*YOUR ASSIGNMENT*.
The lines below, from the one containing "With this spectrogram" through the one containing "Work out the answer from the spectrogram.", should be set down exactly, with no pictures and nothing else.

*RAW DATA*.
"""

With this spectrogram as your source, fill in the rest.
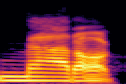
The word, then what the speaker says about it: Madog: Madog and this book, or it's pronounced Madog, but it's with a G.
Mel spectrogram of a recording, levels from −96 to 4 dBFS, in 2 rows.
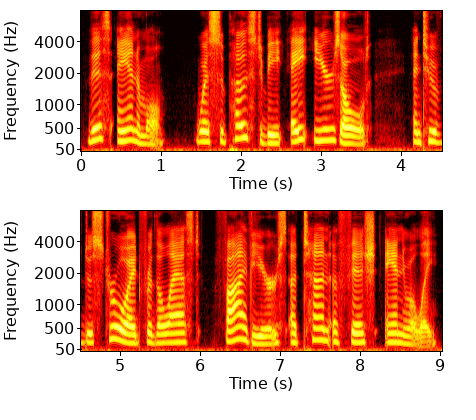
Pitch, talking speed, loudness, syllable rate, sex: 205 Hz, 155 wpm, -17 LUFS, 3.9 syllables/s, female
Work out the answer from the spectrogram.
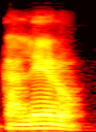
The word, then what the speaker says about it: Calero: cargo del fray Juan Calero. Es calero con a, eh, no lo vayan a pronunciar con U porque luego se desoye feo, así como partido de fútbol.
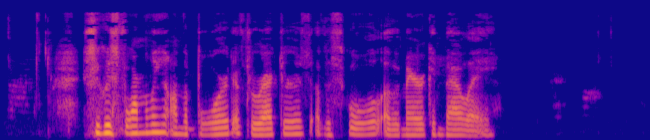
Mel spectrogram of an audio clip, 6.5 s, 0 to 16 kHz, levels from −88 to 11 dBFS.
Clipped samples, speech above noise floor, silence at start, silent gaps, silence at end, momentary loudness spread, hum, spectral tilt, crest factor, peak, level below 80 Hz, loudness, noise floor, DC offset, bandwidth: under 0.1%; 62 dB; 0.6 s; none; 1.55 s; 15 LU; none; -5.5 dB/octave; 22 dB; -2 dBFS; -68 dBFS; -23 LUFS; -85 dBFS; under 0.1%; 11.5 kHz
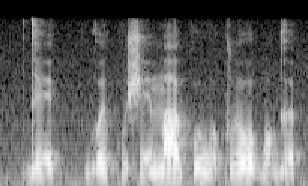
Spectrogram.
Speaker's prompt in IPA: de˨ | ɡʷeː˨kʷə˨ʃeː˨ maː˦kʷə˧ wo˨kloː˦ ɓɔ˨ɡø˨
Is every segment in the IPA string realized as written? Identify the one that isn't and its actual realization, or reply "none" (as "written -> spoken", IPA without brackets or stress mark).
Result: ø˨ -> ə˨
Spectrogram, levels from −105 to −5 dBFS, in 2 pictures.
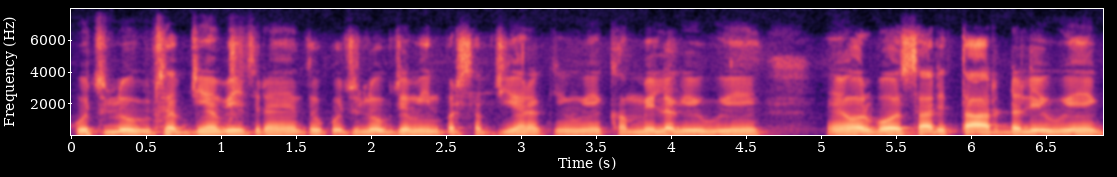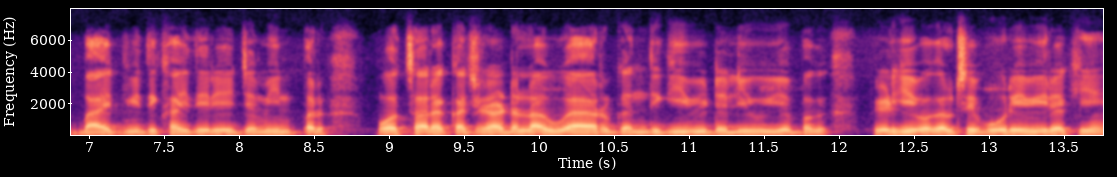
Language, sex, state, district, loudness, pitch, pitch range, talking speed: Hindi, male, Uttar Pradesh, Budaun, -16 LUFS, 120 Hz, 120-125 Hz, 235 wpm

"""
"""

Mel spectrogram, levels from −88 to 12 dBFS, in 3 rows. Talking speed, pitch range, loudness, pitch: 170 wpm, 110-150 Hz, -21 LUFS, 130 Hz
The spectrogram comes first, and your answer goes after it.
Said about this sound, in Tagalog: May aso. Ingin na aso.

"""
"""

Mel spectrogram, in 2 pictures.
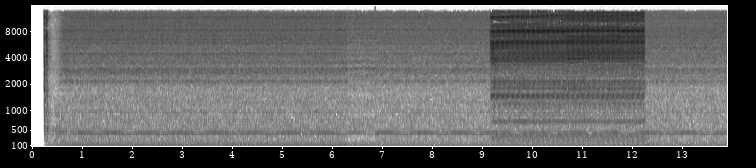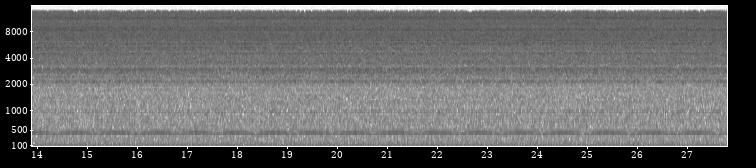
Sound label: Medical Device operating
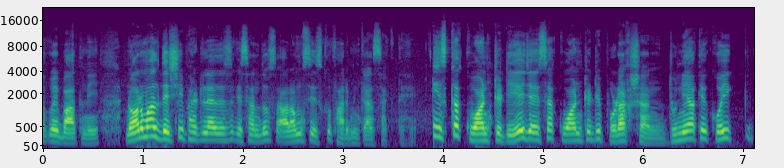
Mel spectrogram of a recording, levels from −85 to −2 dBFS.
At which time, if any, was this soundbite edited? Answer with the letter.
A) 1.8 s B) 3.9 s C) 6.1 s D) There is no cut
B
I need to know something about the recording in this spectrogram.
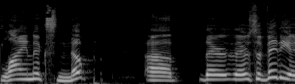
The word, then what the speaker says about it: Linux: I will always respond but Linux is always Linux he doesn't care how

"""

*RESPONSE*.
With this spectrogram as your source, fill in the rest.
The word, then what the speaker says about it: Madog: Madog and this book, or it's pronounced Madog, but it's with a G.
Mel spectrogram of a recording, levels from −96 to 4 dBFS, in 2 rows.
Pitch, talking speed, loudness, syllable rate, sex: 205 Hz, 155 wpm, -17 LUFS, 3.9 syllables/s, female
Work out the answer from the spectrogram.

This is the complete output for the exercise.